* [Exercise description]
Set down exactly the lines from the one containing "Mel spectrogram, 12.7" to the final line of the records below, with every picture omitted.

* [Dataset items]
>>>>

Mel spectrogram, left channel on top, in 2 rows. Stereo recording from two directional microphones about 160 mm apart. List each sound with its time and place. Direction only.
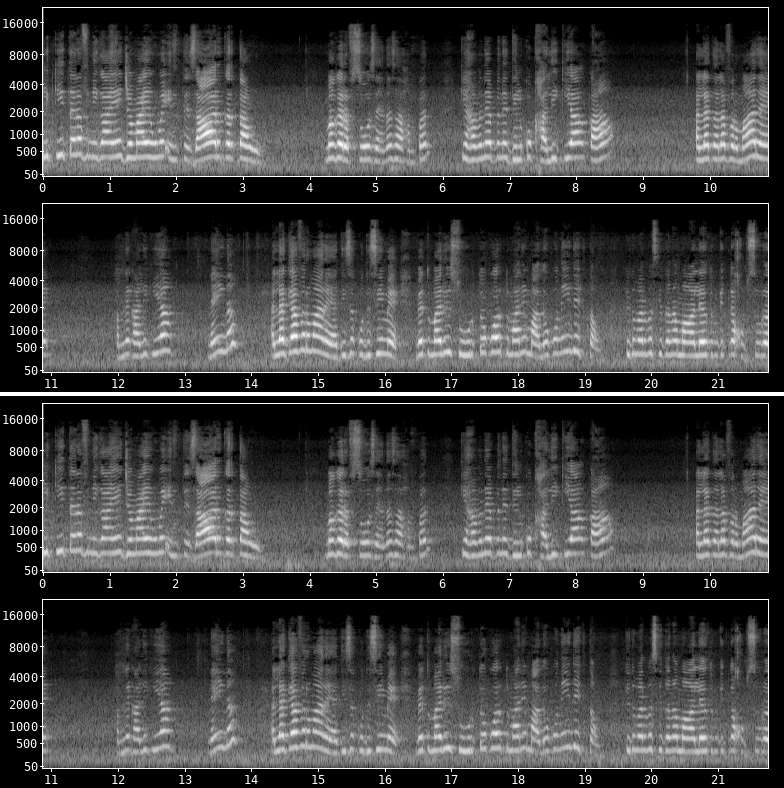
0.0 s a woman's voice: 20° left (ahead or behind)
4.3 s a woman's voice: 25° left (ahead or behind)
9.7 s a woman's voice: 20° left (ahead or behind)
12.1 s a woman's voice: 25° left (ahead or behind); by 19.1 s 10° left (ahead or behind)
19.6 s a woman's voice: 10° right (ahead or behind)
21.2 s a woman's voice: 15° left (ahead or behind)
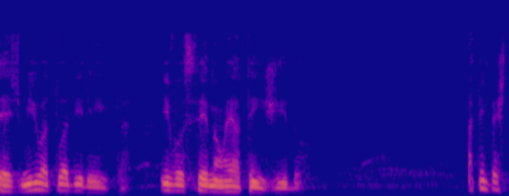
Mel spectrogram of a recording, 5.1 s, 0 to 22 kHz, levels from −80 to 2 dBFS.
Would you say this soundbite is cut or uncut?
uncut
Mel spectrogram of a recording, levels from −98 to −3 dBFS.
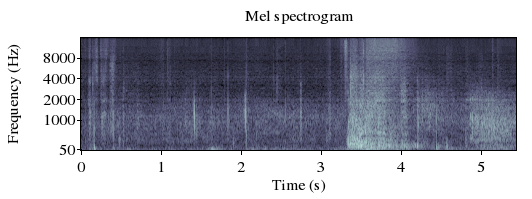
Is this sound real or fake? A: fake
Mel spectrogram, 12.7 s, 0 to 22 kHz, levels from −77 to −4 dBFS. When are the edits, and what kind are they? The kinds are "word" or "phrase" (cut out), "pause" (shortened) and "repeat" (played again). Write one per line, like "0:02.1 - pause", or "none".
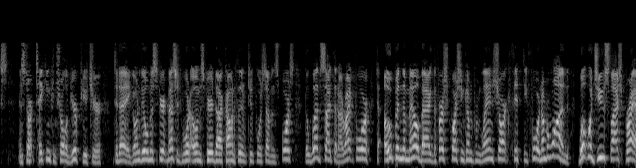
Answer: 0:07.5 - pause
0:11.5 - pause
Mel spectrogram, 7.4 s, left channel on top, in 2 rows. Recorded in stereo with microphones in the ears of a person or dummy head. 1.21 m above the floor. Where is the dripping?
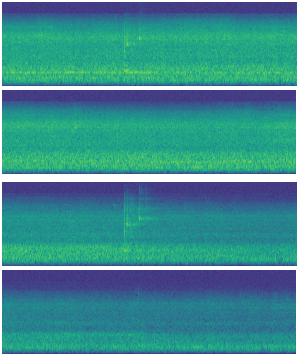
15° left (ahead or behind), 1.4 m.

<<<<

* [Exercise response]
Mel spectrogram, 12.7 s, 0 to 22 kHz, levels from −77 to −4 dBFS. When are the edits, and what kind are they? The kinds are "word" or "phrase" (cut out), "pause" (shortened) and "repeat" (played again). Write one per line, like "0:02.1 - pause", or "none".
Answer: 0:07.5 - pause
0:11.5 - pause
Mel spectrogram, 7.4 s, left channel on top, in 2 rows. Recorded in stereo with microphones in the ears of a person or dummy head. 1.21 m above the floor. Where is the dripping?
15° left (ahead or behind), 1.4 m.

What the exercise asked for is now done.